disease, which may arise from malfunctioning proteins.
Cohens work has special relevance to various
neuromuscular and cardiovascular diseases. Increased
knowledge of protein structure may lead to the
development of new therapeutic agents and drugs.
and her colleagues have made much progress in
understanding protein structure and protein folding,
but many questions still remain. After 50 years
in research, she finds that her work is "endlessly
interesting." Cohen paraphrases Albert Einsteins
description of his own devotion to science: it
is her driving force, the pivot of her emotional
life, with her efforts coming straight from the
Cohens work has taken her to London and
Paris and throughout the United States, she says
that she prefers to spend most of her days in

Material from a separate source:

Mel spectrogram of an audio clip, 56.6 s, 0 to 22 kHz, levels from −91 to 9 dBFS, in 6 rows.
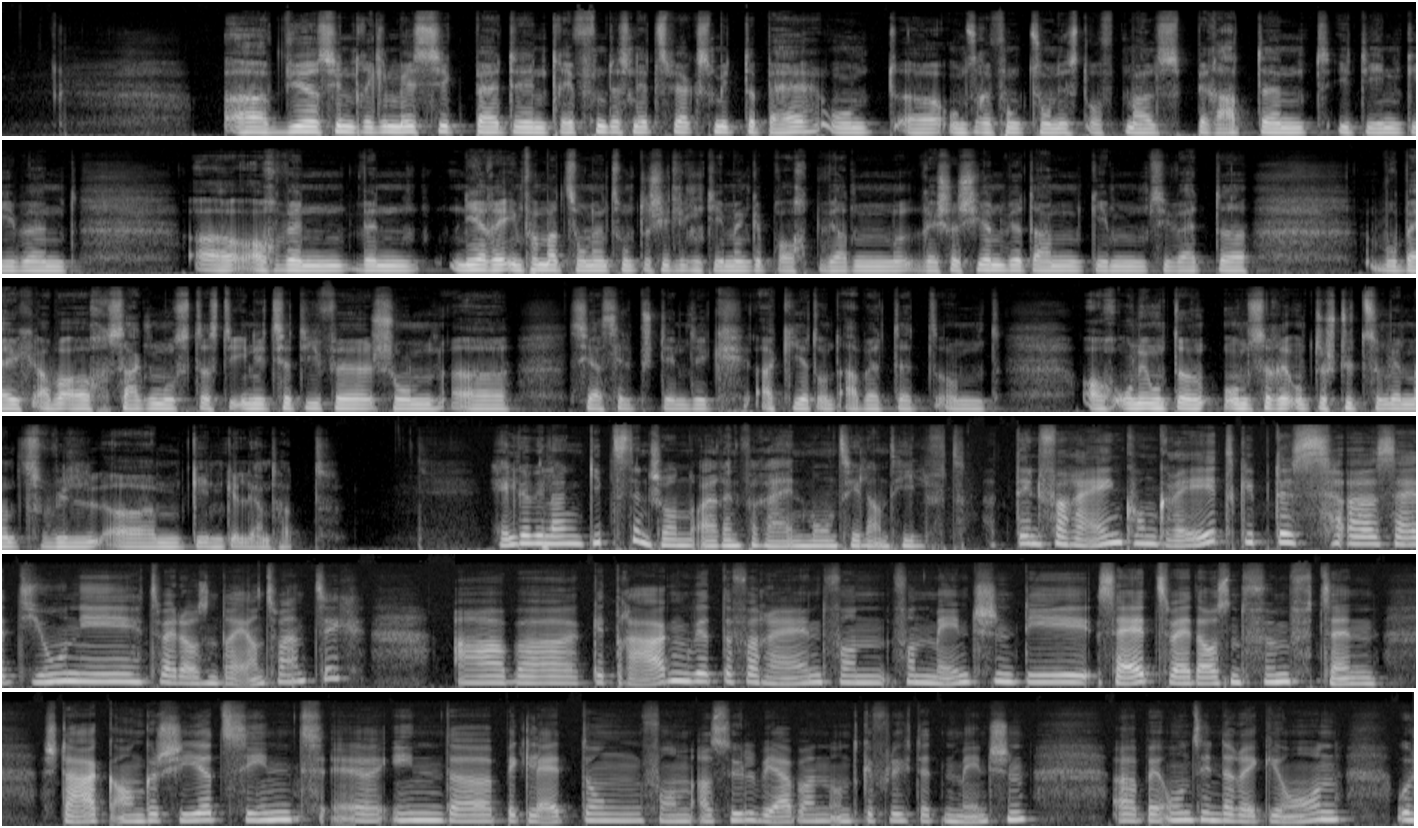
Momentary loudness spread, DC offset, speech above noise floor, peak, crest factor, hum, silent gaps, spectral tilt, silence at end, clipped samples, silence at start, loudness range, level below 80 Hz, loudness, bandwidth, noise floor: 11 LU; under 0.1%; 40 dB; 0 dBFS; 20 dB; none; none; -5.5 dB/octave; 0 s; under 0.1%; 1.5 s; 6 LU; -52 dBFS; -21 LUFS; 16.5 kHz; -61 dBFS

her laboratory at Brandeis University, working
with fellow researchers. From the age of 12, when
Cohen built her first small lab in her bedroom,
and including her years at Bryn Mawr majoring
in biology and physics, this is how it has always
been for her. And this is how she intends to continue,
although at 73, Cohen has passed the usual age
people think that science is a grim business,
but it is neither grim nor a business," Cohen
says. "There can be enormous playfulness,
terrific imagination and wonderful human interactions
in the laboratory. In fact, one of the great pleasures
now in science is the connectedness of the scientific
community ones colleagues are truly
About the Author
Jennifer Fisher Wilson is
a contributing editor for The Scientist.
She writes frequently about science and medicine
for various publications, including Lancet
Neurology, Science and UCLA Magazine.